- They may design their own, typically starting from a reference design (from one of the chipset vendors) and software stacks (from one of the stack suppliers). Further consultancy services can also be bought to finish, test and trial the devices.
- They may buy the femtocell as a discrete plug-in module that fits into an existing consumer product, such as a DSL router or IPTV set top box. This requires less technical knowledge of femtocells, but additional functionality and value can be created by closer integration between the two systems. At this stage, only Free France has shipped significant numbers of femtocells integrated into their set top box.
ODMs known to be active in femtocell design and development (not a complete list) are listed below.
These can be identified from attendees at the "plugfests" organised by ETSI to test and validate interoperability using the Iu-h standard, with participants announced here, press articles, press releases from the various component manufacturers, and from the websites of these companies themselves.
- Arcadyan: Taiwanese. Announced plans to deliver femtocells in 1H 2011. Believed to be a supplier to Free France.
- Askey: Taiwanese. Member of Small Cell Forum. Manufacture Sagemcomm's 3G Femtoplug supplied to Vodafone Group.
- Bravotech: DAS vendor with TD-SCDMA/Wi-Fi femtocell believed to be one of three main suppliers to China Mobile. Announced live network demo June 2012
- Comba: This Chinese vendor announced they had already launched a range of femtocell products for different technologies, and were partnering with the China Mobile Research Institute to develop nanocells. Believed to be one of three main suppliers to China Mobile.

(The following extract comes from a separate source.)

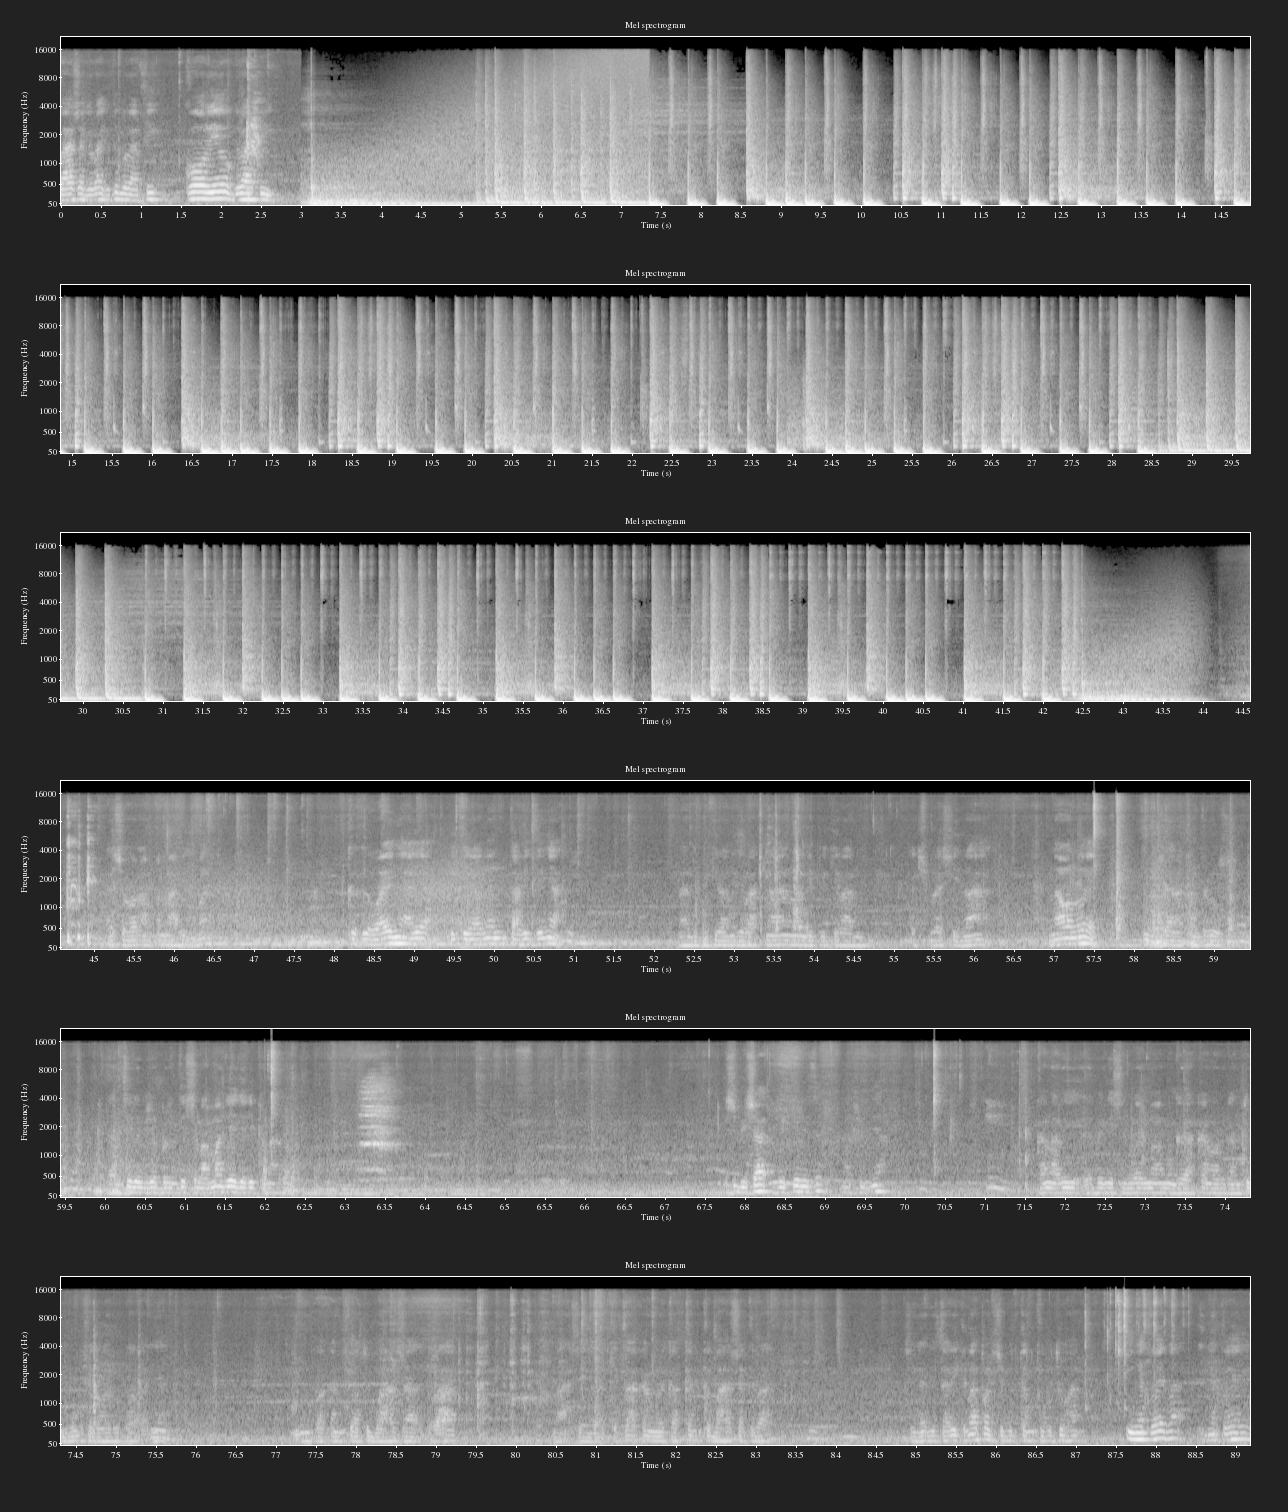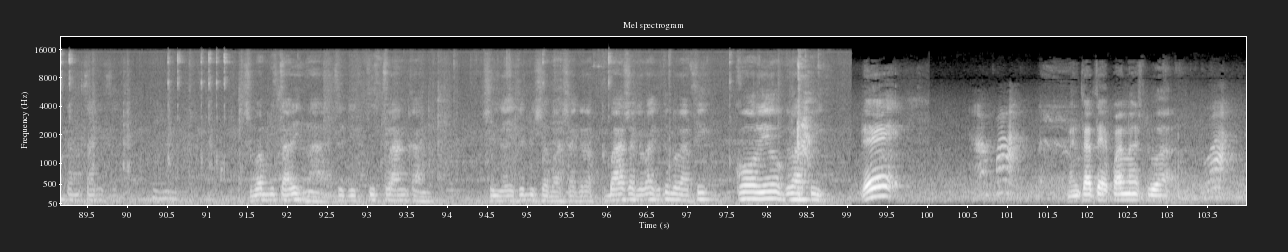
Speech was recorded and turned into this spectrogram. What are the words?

- C & S Microwave: Korean vendor known to supply Alcatel-Lucent (products shown on their conference stands)
- Foxconn: Mentioned as femtocell developer since 2009. They make a lot of iPhones for Apple today and are secretive to the point of being almost invisible.

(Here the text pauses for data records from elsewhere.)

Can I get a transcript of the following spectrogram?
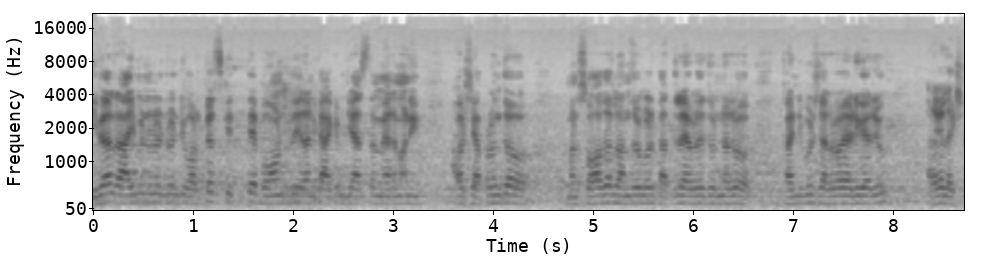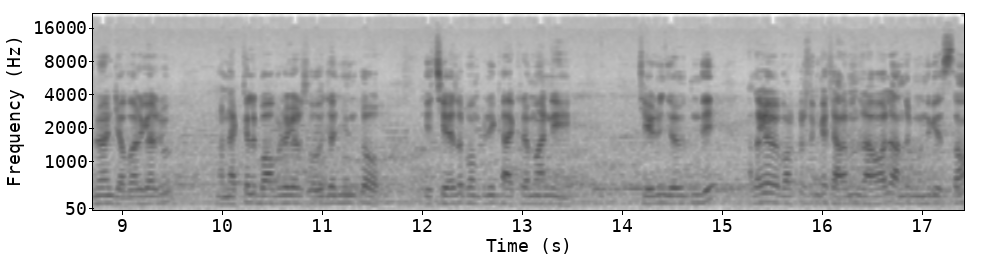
ఈవేళ రాయమండ్రి ఉన్నటువంటి వర్కర్స్కి ఇస్తే బాగుంటుంది ఇలాంటి కార్యక్రమం చేస్తాం మేడం అని ఆవిడ చెప్పడంతో మన సోదరులు అందరూ కూడా పెద్దలు ఎవరైతే ఉన్నారో కంటిపూడి సర్వారెడ్డి గారు అలాగే లక్ష్మీనారాయణ జవ్వార్ గారు మన నక్కలి బాబురావు గారు సౌజన్యంతో ఈ చీరల పంపిణీ కార్యక్రమాన్ని చేయడం జరుగుతుంది. అలాగే వర్కర్స్ ఇంకా చాలామంది రావాలి అందరికి ముందుకు ఇస్తాం.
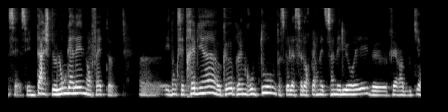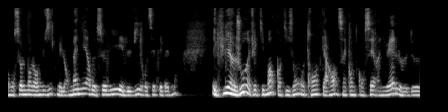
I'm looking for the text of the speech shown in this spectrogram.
c'est une tâche de longue haleine en fait. Euh, et donc c'est très bien euh, que plein de groupes tournent parce que là, ça leur permet de s'améliorer, de faire aboutir non seulement leur musique, mais leur manière de se lier et de vivre cet événement. Et puis un jour, effectivement, quand ils ont 30, 40, 50 concerts annuels, de,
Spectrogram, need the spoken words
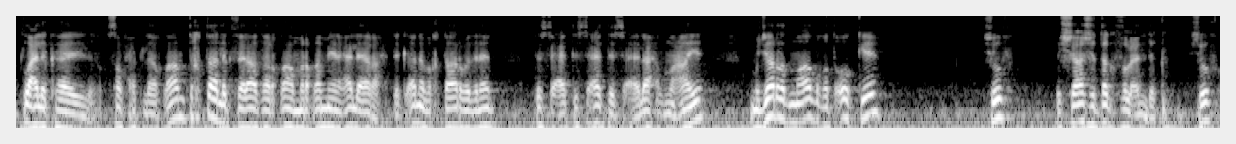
يطلع لك هاي صفحة الأرقام تختار لك ثلاث أرقام رقمين على راحتك. أنا بختار مثلا تسعة تسعة تسعة لاحظ معايا مجرد ما أضغط okay شوف الشاشة تقفل عندك. شوف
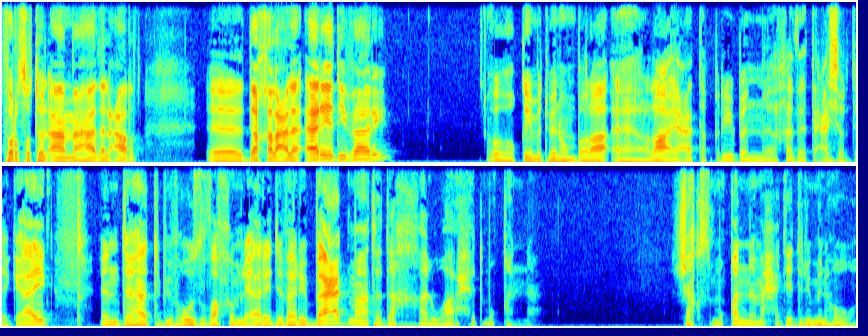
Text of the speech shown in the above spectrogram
فرصته الآن مع هذا العرض. آه، دخل على أريا ديفاري وقيمت بينهم مباراة آه، رائعة تقريبا أخذت عشر دقائق. انتهت بفوز ضخم لأريا ديفاري بعد ما تدخل واحد مقنع. شخص مقنع ما حد يدري من هو.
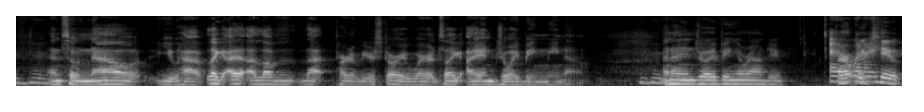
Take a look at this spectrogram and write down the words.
Mm-hmm. And so now you have, like, I, I love that part of your story where it's like, I enjoy being me now. Mm-hmm. And I enjoy being around you. And Aren't we I, cute?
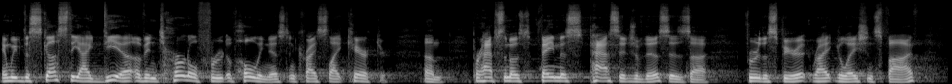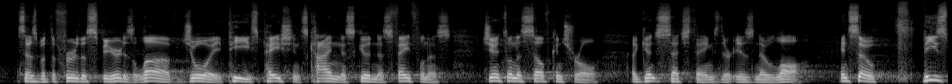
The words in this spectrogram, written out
And we've discussed the idea of internal fruit of holiness and Christ like character. Um, perhaps the most famous passage of this is uh, fruit of the Spirit, right? Galatians 5. It says, But the fruit of the Spirit is love, joy, peace, patience, kindness, goodness, faithfulness, gentleness, self control. Against such things there is no law. And so these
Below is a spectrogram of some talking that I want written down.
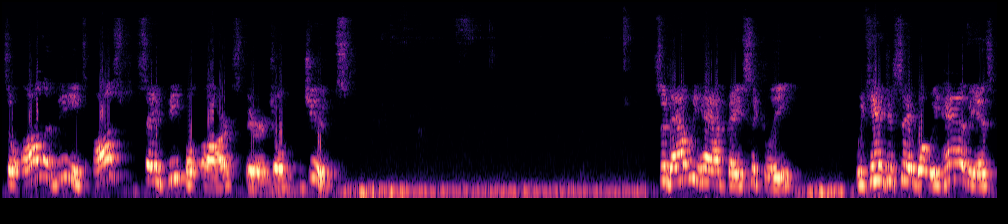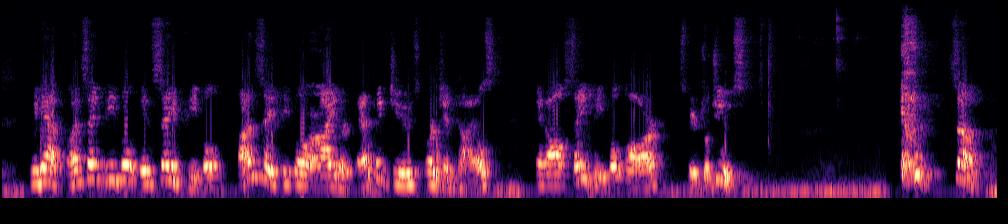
So all of these, all saved people are spiritual Jews. So now we have basically, we can't just say what we have is we have unsaved people and saved people. Unsaved people are either ethnic Jews or Gentiles, and all saved people are spiritual Jews. so,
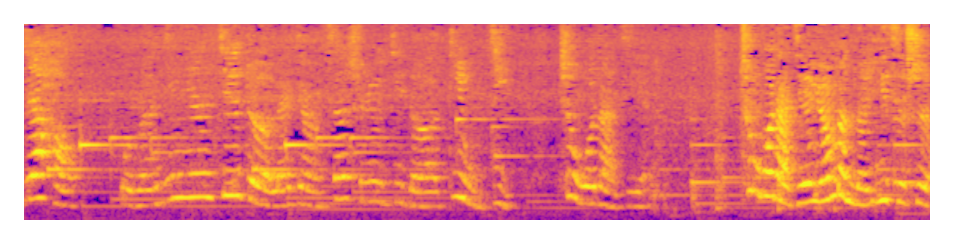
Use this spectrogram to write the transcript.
大家好，我们今天接着来讲《三十六计》的第五计“趁火打劫”。趁火打劫原本的意思是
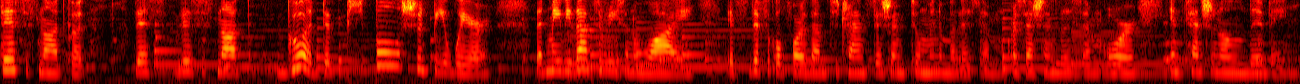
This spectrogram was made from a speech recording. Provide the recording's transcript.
this is not good. This this is not good. That people should be aware that maybe that's the reason why it's difficult for them to transition to minimalism or essentialism or intentional living.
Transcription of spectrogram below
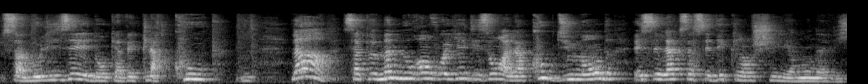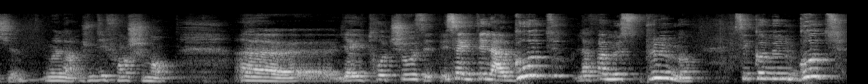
symbolisé donc avec la coupe. Là, ça peut même nous renvoyer, disons, à la coupe du monde, et c'est là que ça s'est déclenché, à mon avis. Voilà, je vous dis franchement. Euh, il y a eu trop de choses. Et ça a été la goutte, la fameuse plume. C'est comme une goutte.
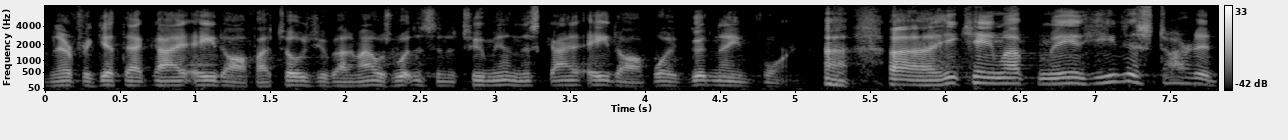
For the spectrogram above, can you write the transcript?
I'll never forget that guy Adolf. I told you about him. I was witnessing to two men. This guy Adolf, what a good name for him. uh, he came up to me and he just started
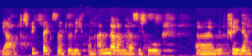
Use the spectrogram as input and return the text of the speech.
ja, auch des Feedbacks natürlich von anderen, dass ich so äh, mitkriege,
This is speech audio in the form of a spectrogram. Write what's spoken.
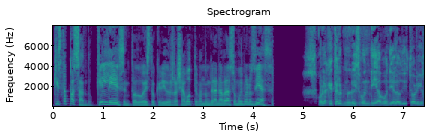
¿Qué está pasando? ¿Qué lees en todo esto, querido Rashabot? Te mando un gran abrazo, muy buenos días. Hola, ¿qué tal Luis? Buen día, buen día al auditorio.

- Gemtek: Taiwanese. Mentioned as femtocell developer
- SagemComm: Known to supply Alcatel-Lucent (and most Vodafone subsiduaries) with their BroadW@ave product.
- Sercomm: Built Ubiquisys (now Cisco) design, and demonstrated an astonishing 15 different models at MWC 2011. Their website details 3G and LTE Small Cell products for both residential and enterprise use.
- Tecom: Taiwanese. Originally a Ubiquisys (now Cisco) ODM now with several different products available.
- WNC: Taiwanese with Chinese manufacturing factilities. 3G, 4G and Wi-Fi products.
- Zyxel: Taiwanese. Believed to have shipped several 100K's of residential femtocell products to date.
Other companies which had been visible in the past, but believed to be no longer active include:
- Ablaze Wireless: US startup focussed on development of their own 3G femtocell including broadband chipset. Announced using CCPU (now Radisys) Trillium stack and participation in femtocell plugfests. Setup a Taiwanese office to handle local supply chain.
- Alpha: Taiwanese spin-off of D-Link. Products include combinations of 3G, LTE and Wi-Fi as described on their websitedescribed on their website.
- Delta Networks: Taiwanese ODM with over 2000 employees. Products range from large Ethernet switches to residential CPE equipment. Offer their own 8-channel 21Mbit/s release 8 design.
- Femtel: Announced plan for TD-SCDMA femtocell based on Picochip reference design. Believed to be one of the three main suppliers to China Mobile.
- Mitrastar: Originally the ODM division of Zyxel, this Taiwanese company has already started shipping femtocells to one or more of the major vendors. No longer believed to be shipping equipment.
This list is by no means exhaustive. Many companies have bought software stacks from the likes of Radisys (who claim around 30 "design wins" for 3G femtocells to date), and these manufacturers by their nature do not all strongly market themselves (to end consumers) so are difficult to track.